Presently the largest problem areas for obstacles in child development are in sub-Saharan Africa and South Asia, both of which have some of the largest numbers of disadvantaged children. Extreme poverty partnered with complications from HIV and AIDS in Africa have resulted in scant resources for children. Lack of food, lack of opportunities for early learning, and the ever present existence of infectious diseases are large factors in what Black calls the “derailment” of children in South Asia. Black urges that a broader approach is needed to create a dent in the problem and says that during the implementation of programs it is important to think comprehensively instead of compartmentally.

“In the papers we talked about insuring that children have adequate nutrition and learning opportunities. Often the health system is the only system that reaches children under the age of 3. There are innovative examples from Turkey of incorporating early child development activities into primary health care. In the first 2 to 3 years, early child development programs are primarily home based, and in the later years programs are focused in preschools. In the papers we looked for examples of early child development programs that were integrated into the health and educational sectors, and ensured that children had access to nutrition and learning opportunities early in life. If we can promote early child development, we can prevent developmental loss and enable children to benefit from educational opportunities and to become productive citizens in the future.” Ψ
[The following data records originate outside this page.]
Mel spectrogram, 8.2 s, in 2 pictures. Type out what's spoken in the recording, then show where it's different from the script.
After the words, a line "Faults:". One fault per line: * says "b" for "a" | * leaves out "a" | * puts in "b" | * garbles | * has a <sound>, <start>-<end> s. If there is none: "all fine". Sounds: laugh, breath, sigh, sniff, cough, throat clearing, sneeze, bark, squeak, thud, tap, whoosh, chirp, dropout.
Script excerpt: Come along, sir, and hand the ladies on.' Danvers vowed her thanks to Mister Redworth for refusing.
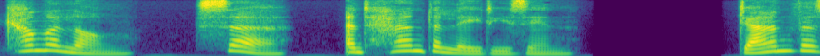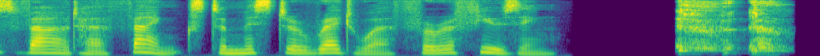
Come along, sir, and hand the ladies in.' Danvers vowed her thanks to Mister Redworth for refusing.
Faults:
* says "in" for "on"
* has a cough, 7.5-8.1 s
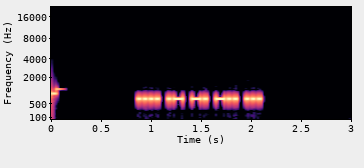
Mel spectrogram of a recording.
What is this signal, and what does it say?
Morse code, heard as a keyed tone, about 40 wpm, 700 Hz. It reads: HANDS
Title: Sets of 4 Words - New Word Drill - 40wpm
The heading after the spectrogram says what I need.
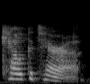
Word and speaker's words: Calcaterra: ask you before we started going how you pronounced it but i forgot to so it's calcaterra okay have you seen the peacemaker yes you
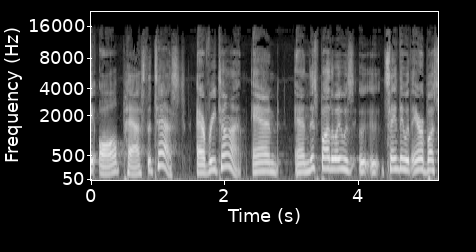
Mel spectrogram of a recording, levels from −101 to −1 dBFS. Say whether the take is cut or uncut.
cut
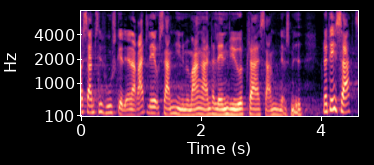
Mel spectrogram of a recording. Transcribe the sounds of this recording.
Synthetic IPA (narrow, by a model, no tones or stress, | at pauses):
ɒ̽sɑ̈mt͡sʰið̰ˠihusɡ̥æd̥enæɐʁɑ̈d̥lɛʊ̰sɑ̈mn̩lḭːnəmemɑ̈ŋəɑ̈nd̥ʁɐlænəʋiøʊd̥̚pʰlɑ̈ɪɐæsɑ̈mn̩lḭːnəɒ̽smeð̞ˠ | nɒd̥e̝æɐsɑ̈ɡ̥̚d̥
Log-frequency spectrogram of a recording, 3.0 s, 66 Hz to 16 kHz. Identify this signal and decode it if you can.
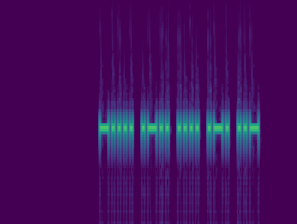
Morse code, heard as a keyed tone, about 39 wpm, 700 Hz. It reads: 6LHRU
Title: Code Groups - 5 Letter:Numbers - 40wpm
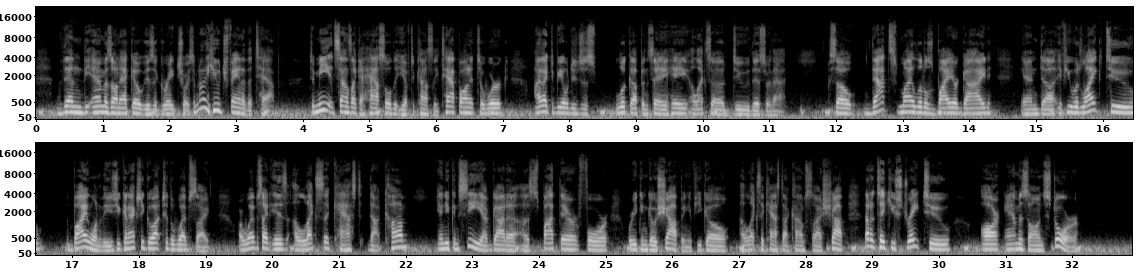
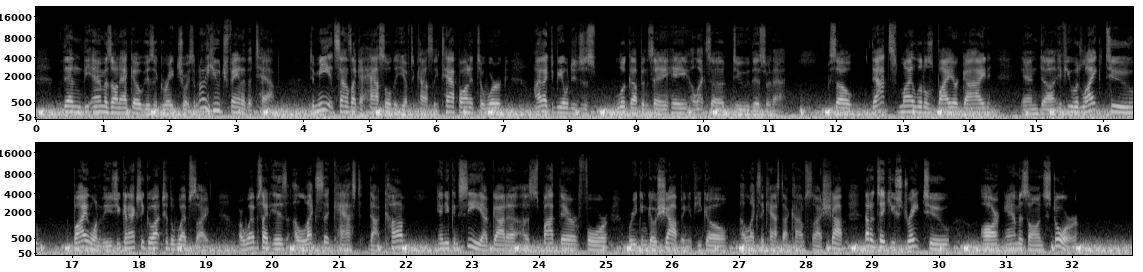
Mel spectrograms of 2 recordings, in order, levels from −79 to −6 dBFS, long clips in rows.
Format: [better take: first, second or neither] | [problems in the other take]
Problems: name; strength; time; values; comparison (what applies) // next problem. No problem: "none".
first | low rumble; loud; throughout; 6 dB below the speech; faint in the first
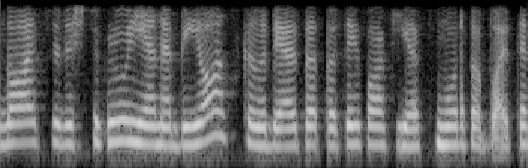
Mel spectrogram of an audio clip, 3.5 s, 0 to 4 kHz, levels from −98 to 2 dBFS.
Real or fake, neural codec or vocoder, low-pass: fake; codec, 16 kHz, 1.1 kbps, Voila-Tokenizer; 3.6 kHz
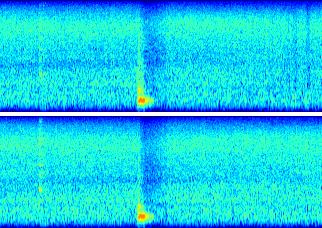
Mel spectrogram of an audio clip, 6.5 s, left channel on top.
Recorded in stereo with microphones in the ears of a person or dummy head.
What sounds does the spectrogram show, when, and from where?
0.8 s dishes clattering: 15° right (ahead or behind), 4.5 m
2.8 s a whoosh: 25° left (ahead or behind), 0.6 m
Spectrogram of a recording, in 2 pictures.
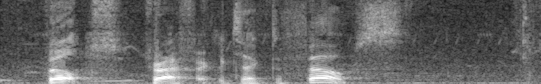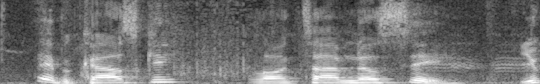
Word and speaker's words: Bekowsky: I always add an R. It's not Bekowsky, it's Bekowsky. And I say it wrong every time, and I'm going to continue to do so.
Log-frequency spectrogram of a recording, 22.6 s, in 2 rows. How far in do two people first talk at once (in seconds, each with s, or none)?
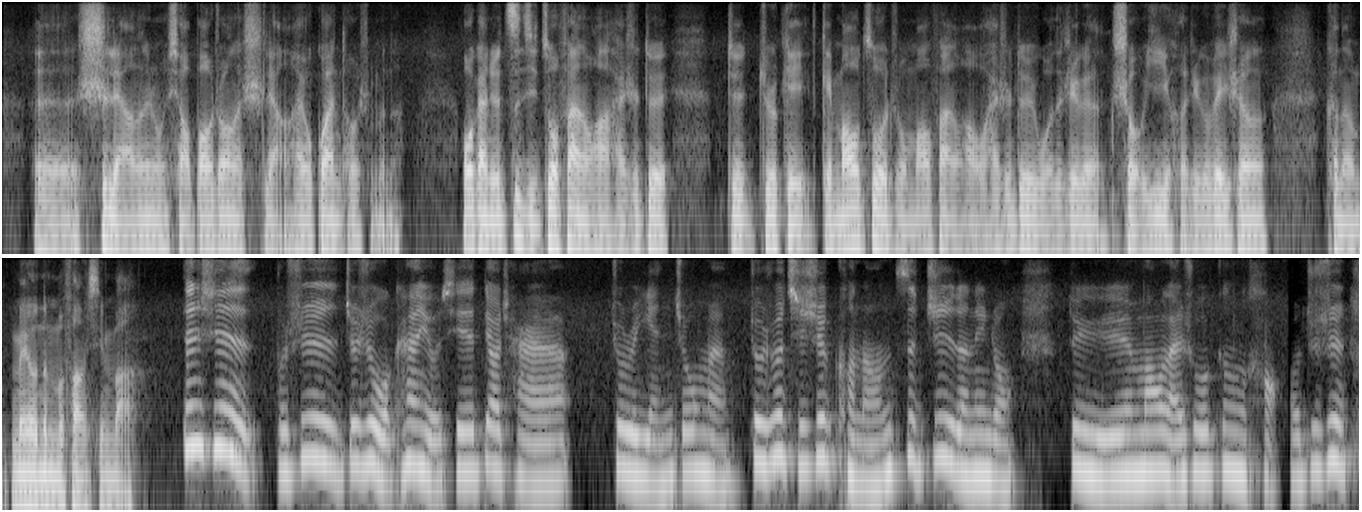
none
For more information, or to access the articles mentioned, please visit: http://www.thelancet.com/collections/series/child_development_developing_countries.